Vicente Tomazar, head of the Regional Disaster Risk Reduction Management Council (RDRRMC) 4A, thanked Shell for coming up with projects that promote safety, particularly those that involve the youth. Giving kids the skills to identify hazards and potential dangers help prevent accidents to happen and in the event of a disaster or an emergency such skills can spell the difference between life and death, he says.
Interest in the program has been fueled by the junior fire marshals’ echo seminars in their respective schools and their participation in the Junior Fire Marshal Olympics in December 2012.
Thus, Shell expanded the next batch of students to include High School students from the Tabangao National High School and Batangas National High School during the second run last April. Other changes were the inclusion of the new guidelines for cardiopulmonary resuscitation (CPR) in the Basic First Aid module and additional courses for the high school participants like Basic Electrical Connections, Basic Fire Prevention and Response, LPG (liquefied petroleum gas) safety and fire extinguisher, and Basic Search and Rescue.
Shell’s safety advocacy, however, is not limited to fire prevention. Since 2008, the energy has been holding the annual Road Safety Camp in partnership with the Batangas City Mayor’s Office, Transportation Development and Regulatory Office (TDRO), Land Transportation Office (LTO), Philippine National Police-Highway Patrol Group (PNP-HPG) and the city chapters of BFP, Public Information Office (PIO) and Boy Scouts of the Philippines (BSP).
Close to 17,000 elementary and high school students and teachers from selected public and private schools in Batangas City have since benefited from the one-day camp aimed at increasing awareness and shaping the values of children on traffic regulations, road safety conduct, and road courtesy at an early age.
Maria Alda of Tabangao National High School thanked Shell “for continuing to offer meaningful programs that benefit students as well as teachers.” As one of the teacher-mentors, she works with the Junior Road Safety mentors in echoing lessons learned in camp, conducting Road Safety simulated exercises and integrating Road Safety modules into classroom learning.
It helps that there are visible road safety reminders like the Road Safety Wall strategically located inside 11 campuses in Batangas City. The Road Safety Wall shows the different international road signs that are visible in the city and their meaning plus tips on how to safely cross the street.
The children also have access to the Road Safety Comics, which was launched last July 2013. The storyline for the comics is based on the modules and lessons regarding road courtesy, traffic regulations, and safety conduct presented during the Road Safety Camp last May.
Axel Mel Boongaling, a 10-year-old Grade 5 student of BSU, said learning is fun via the comics, which he can always check for reminders on how to be street-smart.
While fire and road safety programs allow Shell to reach out and make itself relevant to communities, the best defense is still within.
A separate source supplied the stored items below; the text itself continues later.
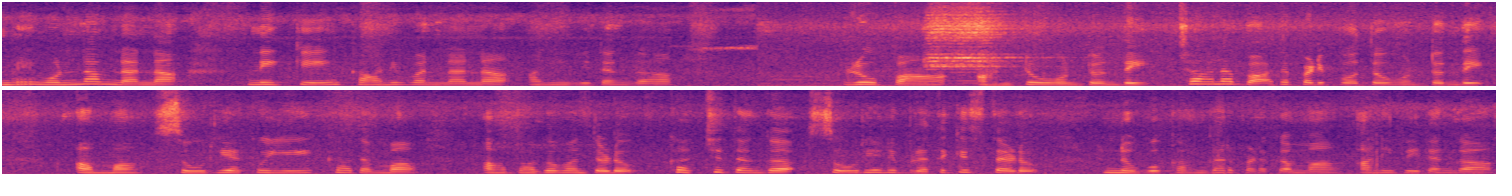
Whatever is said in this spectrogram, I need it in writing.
మేమున్నాం నాన్న. నీకేం కానివ్వండి నాన్న అనే విధంగా రూప అంటూ ఉంటుంది. చాలా బాధపడిపోతూ ఉంటుంది. అమ్మ సూర్యకు ఏ కాదమ్మా. ఆ భగవంతుడు ఖచ్చితంగా సూర్యని బ్రతికిస్తాడు. నువ్వు కంగారు పడకమ్మా అనే విధంగా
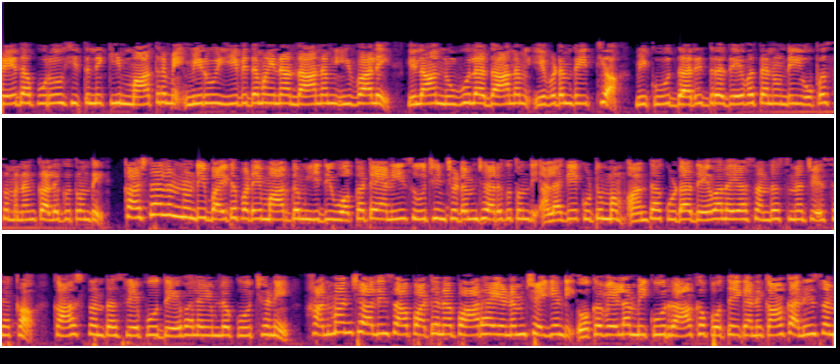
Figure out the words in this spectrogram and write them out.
వేద పురోహితునికి మాత్రమే మీరు ఈ విధమైన దానం ఇవ్వాలి. ఇలా నువ్వుల దానం ఇవ్వడం రీత్యా మీకు దరిద్ర దేవత నుండి ఉపశమనం కలుగుతుంది. కష్టాల నుండి బయటపడే మార్గం ఇది ఒక్కటే అని సూచించడం జరుగుతుంది. అలాగే కుటుంబం అంతా కూడా దేవాలయ సందర్శన చేశాక కాస్తంత సేపు దేవాలయంలో కూర్చొని హనుమాన్ చాలీసా పఠన పారాయణం చెయ్యండి ఒకవేళ మీకు రాకపోతే గనక కనీసం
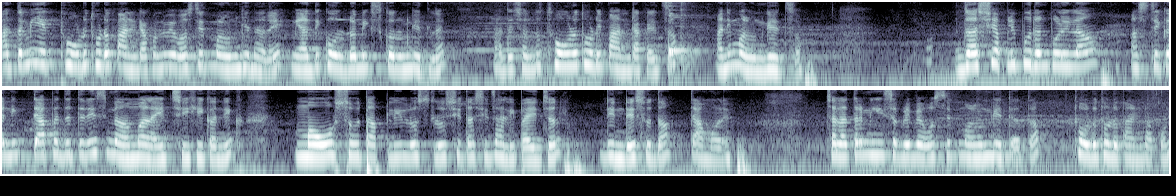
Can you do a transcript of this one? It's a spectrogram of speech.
आता मी एक थोडं थोडं पाणी टाकून व्यवस्थित मळून घेणार आहे. मी आधी कोरडं मिक्स करून घेतलं आहे आणि त्याच्यानंतर थोडं थोडी पाणी टाकायचं आणि मळून घ्यायचं. जशी आपली पुरणपोळीला असते कणिक त्या पद्धतीनेच म मळायची ही कणिक. मऊ सूत आपली लुसलुशीत अशी झाली पाहिजे. दिंडेसुद्धा त्यामुळे. चला तर मी ही सगळी व्यवस्थित मळून घेते आता. थोडं थोडं पाणी टाकून.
Shell commits to a high standard of personal, road and process safety, and ensures that these are followed not only by its employees, but also by its contractors.
In 2007, Shell pledged to attain Goal Zero or to operate with zero fatalities and no significant incidents. Thus, Shell is committed to making itself the first and last line of defense for any accidents or safety incidents. To date, Goal Zero has fast become a way of life in Shell. It is a core value considered sacred by all.